"He is correct, though," Sherlock muses, arms folded wearily on the table. He leans over them, hunched into himself. "This cannot continue indefinitely."
"Do you think we should leave London for a bit?" John asks hesitantly. He does not say Taking me with you is not an option, and Sherlock does not bother to deny it – they both know that this is as personal for John now as it is for Sherlock, and the detective's separation from him is not going to negate Moriarty's interest in the doctor. They are in this together now, and they will either sink or swim together.

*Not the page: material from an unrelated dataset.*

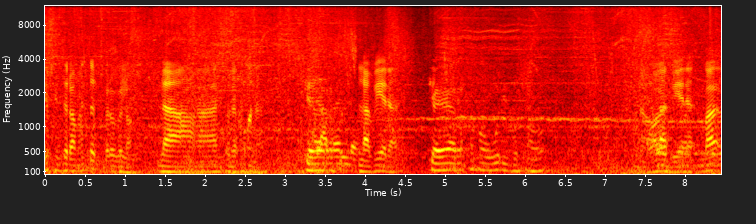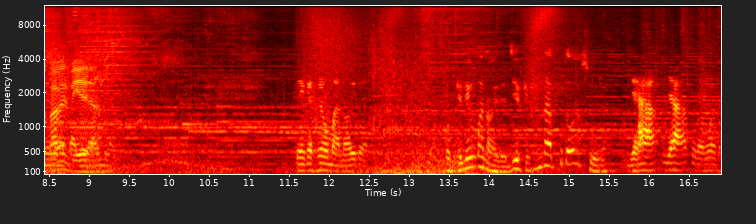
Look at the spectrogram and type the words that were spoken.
Yo sinceramente espero que no. La- Las orejonas, Que las vieras. que haya raza Moguri, por favor. No, va a haber vieras. Va, va a haber vieras. Tiene que ser humanoide. ¿Por qué digo humanoide, tío? Que es una puta basura. Ya, ya, pero bueno.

"No. Moriarty's network extends to the Continent and beyond, and while we are closing down each cell even as we speak, there is no guarantee of our safety in any country under British or European rule. We are safer here, in the eye of the storm."
"But when that storm breaks?"
Sherlock does not answer, only shoves the chair back and paces a tense, twitching line to the sink and around the kitchen, returning to the table after a moment. Running a slim hand through his hair, he sighs, and shifts uncomfortably. "I regret dragging you into this, John," he finally says, almost sadly, and it as if the entire weight of the world drags at his voice.
"I don't recall you dragging so much as chivvying me to keep up," John replies dryly, half into his cup. He eyes his friend over the chipped rim, and sees the vulnerability the man is trying so hard – too hard – to hide. The cup clinks back into the saucer, and he looks up. "And if me getting scared half to death one night is going to be enough of a reality check to save our lives the next time around, I think it's rather worth it, don't you?"
"As usual, John, you entirely miss the obvious," Sherlock says loftily, though the tension fades a little from his face, melting like snow on a spring wind. He putters into the lounge and retrieves his violin from its case, obviously intent upon wailing the rest of the night away. Creative stress management, and John can't complain really since the method of choice could certainly be worse (and louder. And messier).
"Oh, and what's that then?" he asks, yawning behind one hand as the night's stress begins to take effect.
Sherlock pauses, dark head still poked around the edge of the door frame to his bedroom. "You were not the only one tonight scared half to death," he says quietly, and closes the door before John can say goodnight, or thank you for finding me, or you're an idiot but there's nowhere else I'd rather be but behind you in this, or anything else he wants to say but probably never will.
There's no need, really, because anything he has to say has already crossed Sherlock's mind.
And, of course, his answer has already crossed John's.